Investigation into the Limitations of MPEG-2 Codecs and IP-Based Networks for Large-Scale ITS Deployments, 10-9401Printer Friendly Version
Inclusive Dates: 06/23/03 - 10/23/03
Background - SwRI has been involved in communications infrastructure design for Intelligent Transportation Systems (ITS) for several years. Previous work dealt with Motion Picture Experts Group (MPEG-2) compressed video over Asynchronous Transfer Mode (ATM) networks, as these were the technologies that SwRI recommended for our clients to pursue at that time. Recent developments have led smaller Departments of Transportation (DOT) to investigate the possibility of implementing emerging technologies associated with Internet Protocol (IP) based networks as opposed to ATM. We believe that there will soon be a strong push in the ITS community to deploy these technologies in communications infrastructures. SwRI had some experience working with IP technology but needed to come up the learning curve on several key issues that will directly impact future ITS deployments.

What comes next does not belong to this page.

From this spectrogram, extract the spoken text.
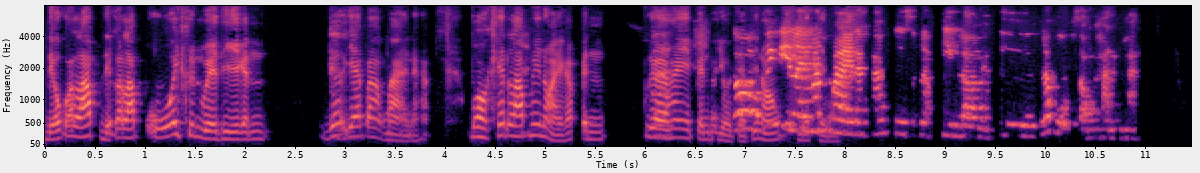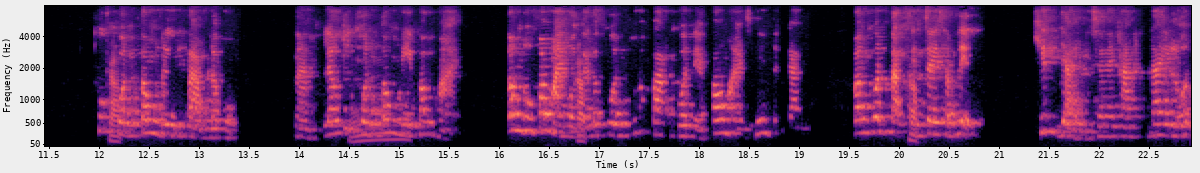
เดี๋ยวก็รับเดี๋ยวก็รับโอ้ยขึ้นเวทีกัน เยอะแยะมากมายนะครับ บอกเคล็ดลับให้หน่อยครับ เป็นเพื่อให้เป็นประโยชน์ก็กับพี่น้องไม่มีอะไรมากมายนะคะ คือสำหรับทีมเราเนี่ยคือระบบสำคัญค่ะ ทุกคนต้องเดินตามระบบนะแล้วทุกคนต้องมีเป้าหมาย ต้องดูเป้าหมายของแต่ละคนเพราะบางคนเนี่ยเป้าหมายจะไม่เหมือนกัน บางคนตัดสินใจสำเร็จคิดใหญ่ใช่ไหมคะ ได้รถ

This program was undertaken to investigate the emerging technologies associated with MPEG-2 over IP, Gigabit Ethernet backbone networking, IP Multicasting, Internet Group Management Protocol (IGMP) Snooping, Spanning Tree, and Rapid Spanning Tree Protocols, and to look into the recent developments with Class of Service (CoS) and Quality of Service (QoS) for IP that would impact the feasibility of deploying these technologies in a large scale ITS infrastructure.
Approach - The original proposal defined a research-based approach of identifying applicable industry standards, analyzing these standards for ambiguity, and correlating these standards to SwRI's knowledge of and experience with large-scale ITS networks. From this research, a working network architecture was designed and applicable product was researched to provide a springboard for SwRI to foster discussions with potential customers. The figure below depicts the preliminary working diagram. The principal areas investigated were:

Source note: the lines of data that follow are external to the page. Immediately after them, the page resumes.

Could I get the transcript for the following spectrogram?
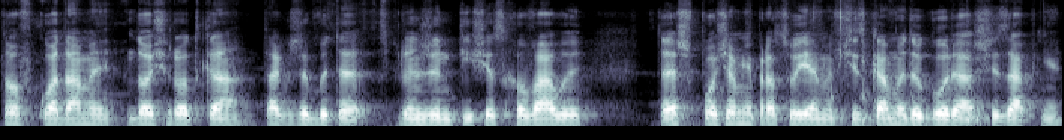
to wkładamy do środka, tak żeby te sprężynki się schowały. Też w poziomie pracujemy, wciskamy do góry, aż się zapnie.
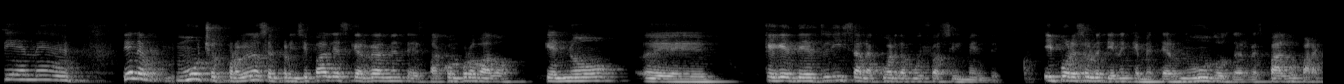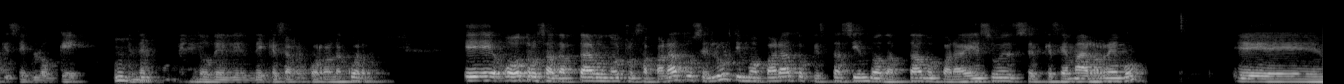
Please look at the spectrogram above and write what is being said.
tiene, tiene muchos problemas. El principal es que realmente está comprobado que no, eh, que desliza la cuerda muy fácilmente. Y por eso le tienen que meter nudos de respaldo para que se bloquee en el momento de, de que se recorra la cuerda. Eh, otros adaptaron otros aparatos. El último aparato que está siendo adaptado para eso es el que se llama Revo, eh,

Results from this program were presented in the final report in a way to serve as a tutorial for other SwRI staff not directly involved with this effort to use as a reference when discussing the potential performance and interoperability issues with equipment vendors and customers. All referenced standards and subsequent technical articles were archived to enable externally funded projects to build upon this research.

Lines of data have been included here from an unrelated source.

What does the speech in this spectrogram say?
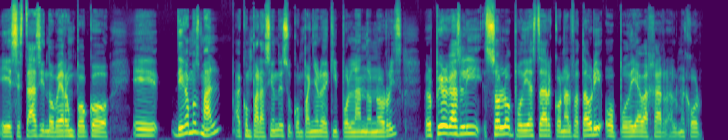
eh, se está haciendo ver un poco, eh, digamos mal, a comparación de su compañero de equipo Lando Norris. Pero Pierre Gasly solo podía estar con Alfa Tauri o podía bajar a lo mejor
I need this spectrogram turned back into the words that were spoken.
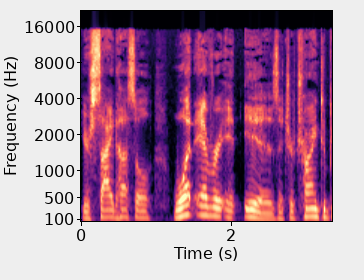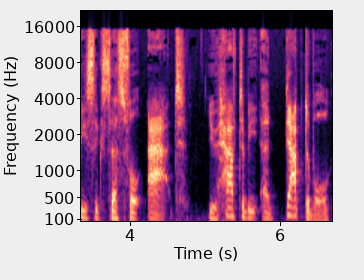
your side hustle, whatever it is that you're trying to be successful at. You have to be adaptable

Accomplishments - As of the recent completion of this program, technical benefits are already being felt. Ongoing work with existing customers has benefited from technical details brought forth in this report, and discussions with other potential customers have begun. It is expected that as a result of this program, SwRI will be better prepared to assist our ITS customers with their technical challenges in the years to follow.